I originally thought he had a scaling card but it turns out one was business card and the other a promotional giveaway. The business card shows Schriber doing a card trick in tuxedo and top hat and advertises his contact info and the informative note, "Alive in Minneapolis, Ask Any Policeman."
The revserve offers his services for all types of dates and asks, "Your Next Entertainment Why Not a Magician?
Of a bit more interest was his Diminishing Card Giveaway which appears as a large ace of hearts with his booking info on it and with the pass of a hand, turns into a much smaller version of the card. It came with instructions on the back for performing this miracle.
Instructions for the Diminishing Card.
For over 25 years he was a feature act with the Shrine Merrymakers as well as performing at local clubs and lodges. He was a member of various Masonic bodies, the Society of American Magicians, The Academy of Magical Arts and Sciences and the Houdini Club of Wisconsin. Although not a member of the I.B.M. he was a big supporter and frequent performer on the local club shows. He was also an early and avid attendee at Abbott's Magic Get-Togethers.
According to magazine reports, Schreiber had a very large collection of magic and theater in his home. During a June 1950 visit to Minneapolis by Jay and Francis Marshall, Francis wrote, "If there is anything in magic that Bill doesn't have in that basement theater of his, we couldn't name it." This included lovely bound volumes of magic magazines which he bound himself at his company.

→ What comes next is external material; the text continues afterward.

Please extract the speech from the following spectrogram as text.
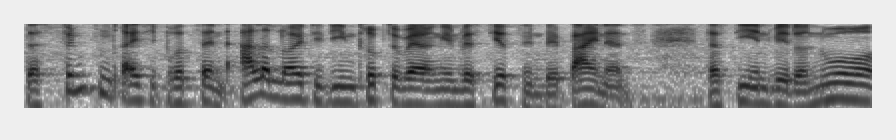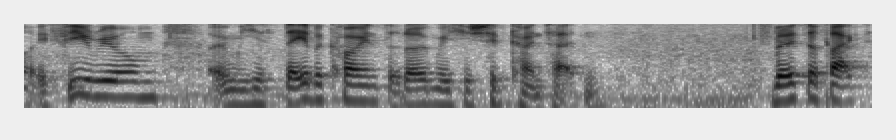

According to one report, Schreiber must have levitated the famous actress and TV star Arlene Dahl, although it must have been when she was a youngster as her pay was only $5.00. The article noted she likely wouldn't admit to the levitation if asked at the time.
Throughout the early 1940s he appeared both as himself as as "Chin Low, Chinese Magician," a portrayal of Asian magicians that many consider inappropriate today, but which was in great fashion years ago. In February 1946 he sent a the TOPS Magazine, a photo of a 24-sheet billboard announcing his appearance in Winnepeg. It was likely a billboard for the Shrine show and not his personal billboard. In 1942 he registered for the draft as World War got underway. At the age of 57 it is unlikely he served.
Schreiber died January 22, 1957 at the age of 71. Obituaries appeared in The Linking Ring and TOPS Magazine and remarks about him were glowing. In TOPS they wrote, "Magicdom lost an enthusiastic devotee in the passing of William G. Schreiber. Known to many Magicians all over the country for his bubbling personality will be missed at the various magic conclaves he was wont to attend. Particularly will this be true of the Abbott Get-Togethers where he was one of the "regulars."
In The Linking Ring, a friend, noted, "many magicians will remember him for his shirt and cap made of playing cards and mouth organ, string of dollar bills with uncutting scizzors, three-foot long stocking pocketbook and his work at conventions when called upon." A one-column feature on his passing appeared in the Minneapolis Star-Tribune.
Survivors included his wife Selma, three daughters and four brothers. After his death, his entire magic collection was purchased and put up for sale by Bert Forsythe who operated The Magic Center magic shop at 1411 West Lake Street. He placed an ad to this effect in The Linking Ring.